What is required |
Give the listing again, word for word, and let no picture into it.

#### Provided data ####

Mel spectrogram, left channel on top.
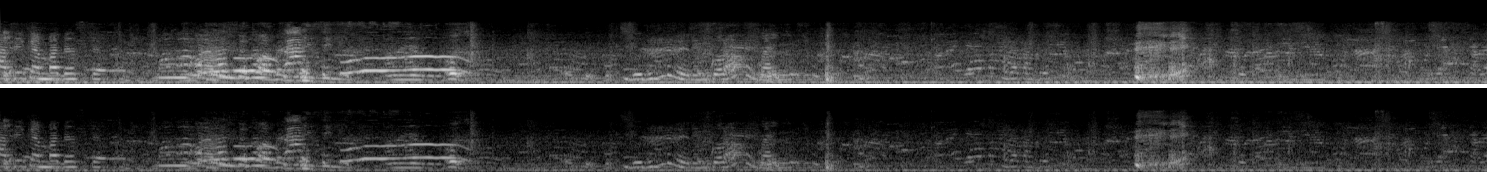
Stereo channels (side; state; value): right; quieter; 10.1 dB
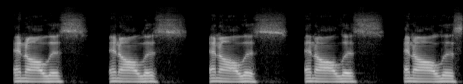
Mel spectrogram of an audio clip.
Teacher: there was no th there was no th that we can hear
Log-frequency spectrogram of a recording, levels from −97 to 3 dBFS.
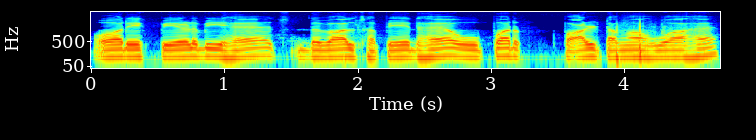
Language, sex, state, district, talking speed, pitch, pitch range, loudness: Hindi, male, Delhi, New Delhi, 165 wpm, 120 Hz, 115-130 Hz, -20 LUFS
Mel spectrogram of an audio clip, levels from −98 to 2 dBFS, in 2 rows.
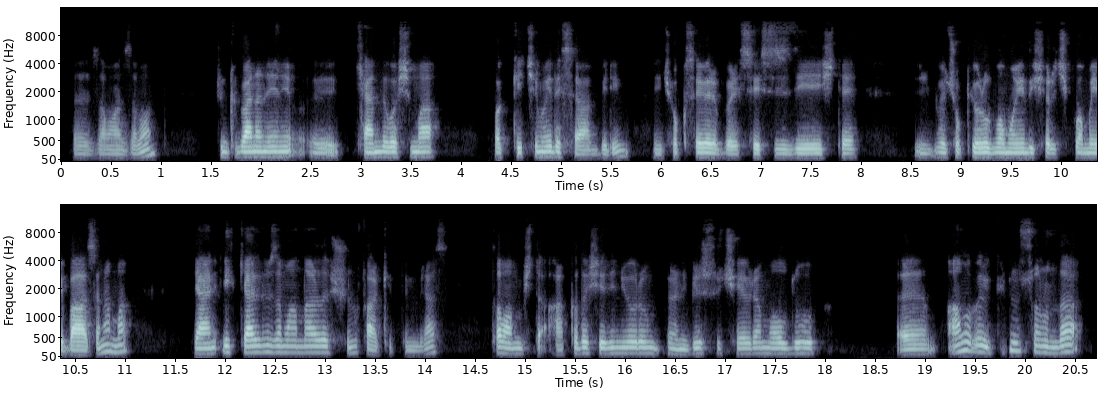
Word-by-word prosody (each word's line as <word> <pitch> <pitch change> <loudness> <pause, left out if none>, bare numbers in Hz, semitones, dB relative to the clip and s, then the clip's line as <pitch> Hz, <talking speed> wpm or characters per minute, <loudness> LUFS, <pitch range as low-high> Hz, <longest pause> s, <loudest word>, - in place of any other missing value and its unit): ııı, 95 -1 -8
zaman 95 -1 -5
zaman. 90 - -4 0.6
Çünkü 115 0 -5
ben, 120 0 +8
hani, 120 0 +4
yani, 120 0 +2
eee, 105 -1 -2 0.2
kendi 115 +1 +3
başıma 115 0 +2 0.6
vakit - - -2
geçirmeyi 120 +2 +1
de 115 - +3
seven 90 -3 -2
biriyim. 105 +7 -4 0.2
Hani, 95 - -7
çok - - -6
severim, 110 -2 +4
böyle, 95 -1 +1
sessizliği, 100 0 0
işte, 100 0 -3 0.6
iii, 100 -1 -7
böyle, 110 -2 -1
çok - - -5
yorulmamayı, 110 0 +5
dışarı 105 -1 -1
çıkmamayı 105 -2 0
bazen 100 -1 +7
ama 165 -1 -3 0.6
yani, 120 +1 +4
ilk 150 0 -1
geldiğim 150 +1 +4
zamanlarda 145 0 0
şunu 140 +1 -9
fark 105 -4 -1
ettim 95 -1 -11
biraz. - - -8 0.4
Tamam, 125 -2 +3
işte, - - -7
arkadaş 130 +5 -3
ediniyorum. 130 0 +1
Hani, 110 -3 -3
bir 125 +1 -1
sürü 125 0 -14
çevrem 125 +1 -2
oldu. 125 +1 0 0.8
Emm, 115 +1 0
ama 190 +6 +1
böyle 155 -2 +1
günün 185 +7 -5
sonunda 150 -2 -1
115 Hz, 150 wpm, -26 LUFS, 105-130 Hz, 0.8 s, ben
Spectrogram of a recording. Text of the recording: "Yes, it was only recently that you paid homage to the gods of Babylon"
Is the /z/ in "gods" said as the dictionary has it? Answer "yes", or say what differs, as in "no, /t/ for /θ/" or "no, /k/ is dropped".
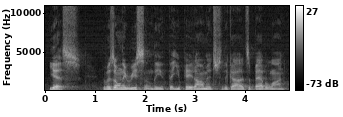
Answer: yes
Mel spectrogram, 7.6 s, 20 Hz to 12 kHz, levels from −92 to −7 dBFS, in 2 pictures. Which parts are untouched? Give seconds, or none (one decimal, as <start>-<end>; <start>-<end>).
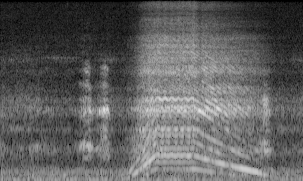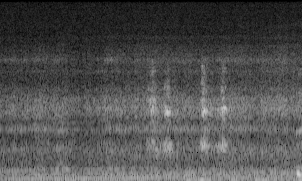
0.0-7.6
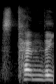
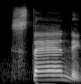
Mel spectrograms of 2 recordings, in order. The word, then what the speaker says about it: standing: 보수 또 맞잖아요 그러니까 s 다음에 프 트 크 p t k 발음이 오면 이거는 무조건 뜨 발음이 되더라 그렇죠 그래서 에 스탠딩 이 아니고 쌘 데이 쓰 덴데 그래서 나는 스스로도 맨날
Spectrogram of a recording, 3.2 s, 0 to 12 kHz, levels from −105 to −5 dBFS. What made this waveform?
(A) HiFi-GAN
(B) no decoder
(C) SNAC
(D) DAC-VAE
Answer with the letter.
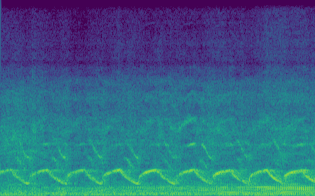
D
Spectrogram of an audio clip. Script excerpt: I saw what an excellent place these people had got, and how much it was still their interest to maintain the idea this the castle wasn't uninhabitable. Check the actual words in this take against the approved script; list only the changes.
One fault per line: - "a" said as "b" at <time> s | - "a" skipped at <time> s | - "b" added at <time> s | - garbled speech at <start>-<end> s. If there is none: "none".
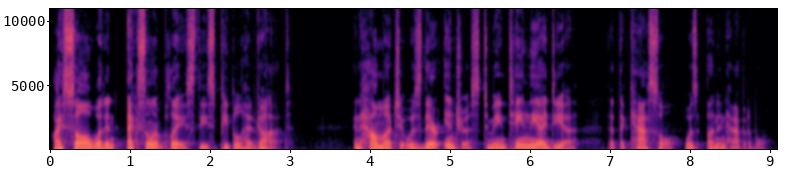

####

Task response |
Mel spectrogram, left channel on top.
Stereo channels (side; state; value): right; quieter; 10.1 dB
Mel spectrogram of an audio clip.
Teacher: there was no th there was no th that we can hear
Log-frequency spectrogram of a recording, levels from −97 to 3 dBFS.
Language, sex, state, district, talking speed, pitch, pitch range, loudness: Hindi, male, Delhi, New Delhi, 165 wpm, 120 Hz, 115-130 Hz, -20 LUFS
Mel spectrogram of an audio clip, levels from −98 to 2 dBFS, in 2 rows.
Word-by-word prosody (each word's line as <word> <pitch> <pitch change> <loudness> <pause, left out if none>, bare numbers in Hz, semitones, dB relative to the clip and s, then the clip's line as <pitch> Hz, <talking speed> wpm or characters per minute, <loudness> LUFS, <pitch range as low-high> Hz, <longest pause> s, <loudest word>, - in place of any other missing value and its unit): ııı, 95 -1 -8
zaman 95 -1 -5
zaman. 90 - -4 0.6
Çünkü 115 0 -5
ben, 120 0 +8
hani, 120 0 +4
yani, 120 0 +2
eee, 105 -1 -2 0.2
kendi 115 +1 +3
başıma 115 0 +2 0.6
vakit - - -2
geçirmeyi 120 +2 +1
de 115 - +3
seven 90 -3 -2
biriyim. 105 +7 -4 0.2
Hani, 95 - -7
çok - - -6
severim, 110 -2 +4
böyle, 95 -1 +1
sessizliği, 100 0 0
işte, 100 0 -3 0.6
iii, 100 -1 -7
böyle, 110 -2 -1
çok - - -5
yorulmamayı, 110 0 +5
dışarı 105 -1 -1
çıkmamayı 105 -2 0
bazen 100 -1 +7
ama 165 -1 -3 0.6
yani, 120 +1 +4
ilk 150 0 -1
geldiğim 150 +1 +4
zamanlarda 145 0 0
şunu 140 +1 -9
fark 105 -4 -1
ettim 95 -1 -11
biraz. - - -8 0.4
Tamam, 125 -2 +3
işte, - - -7
arkadaş 130 +5 -3
ediniyorum. 130 0 +1
Hani, 110 -3 -3
bir 125 +1 -1
sürü 125 0 -14
çevrem 125 +1 -2
oldu. 125 +1 0 0.8
Emm, 115 +1 0
ama 190 +6 +1
böyle 155 -2 +1
günün 185 +7 -5
sonunda 150 -2 -1
115 Hz, 150 wpm, -26 LUFS, 105-130 Hz, 0.8 s, ben
Spectrogram of a recording. Text of the recording: "Yes, it was only recently that you paid homage to the gods of Babylon"
Is the /z/ in "gods" said as the dictionary has it? Answer "yes", or say what differs, as in "no, /t/ for /θ/" or "no, /k/ is dropped".
Answer: yes
Mel spectrogram, 7.6 s, 20 Hz to 12 kHz, levels from −92 to −7 dBFS, in 2 pictures. Which parts are untouched? Give seconds, or none (one decimal, as <start>-<end>; <start>-<end>).
0.0-7.6
Mel spectrograms of 2 recordings, in order. The word, then what the speaker says about it: standing: 보수 또 맞잖아요 그러니까 s 다음에 프 트 크 p t k 발음이 오면 이거는 무조건 뜨 발음이 되더라 그렇죠 그래서 에 스탠딩 이 아니고 쌘 데이 쓰 덴데 그래서 나는 스스로도 맨날
Spectrogram of a recording, 3.2 s, 0 to 12 kHz, levels from −105 to −5 dBFS. What made this waveform?
(A) HiFi-GAN
(B) no decoder
(C) SNAC
(D) DAC-VAE
Answer with the letter.
D
Spectrogram of an audio clip. Script excerpt: I saw what an excellent place these people had got, and how much it was still their interest to maintain the idea this the castle wasn't uninhabitable. Check the actual words in this take against the approved script; list only the changes.
One fault per line: - "a" said as "b" at <time> s | - "a" skipped at <time> s | - "b" added at <time> s | - garbled speech at <start>-<end> s. If there is none: "none".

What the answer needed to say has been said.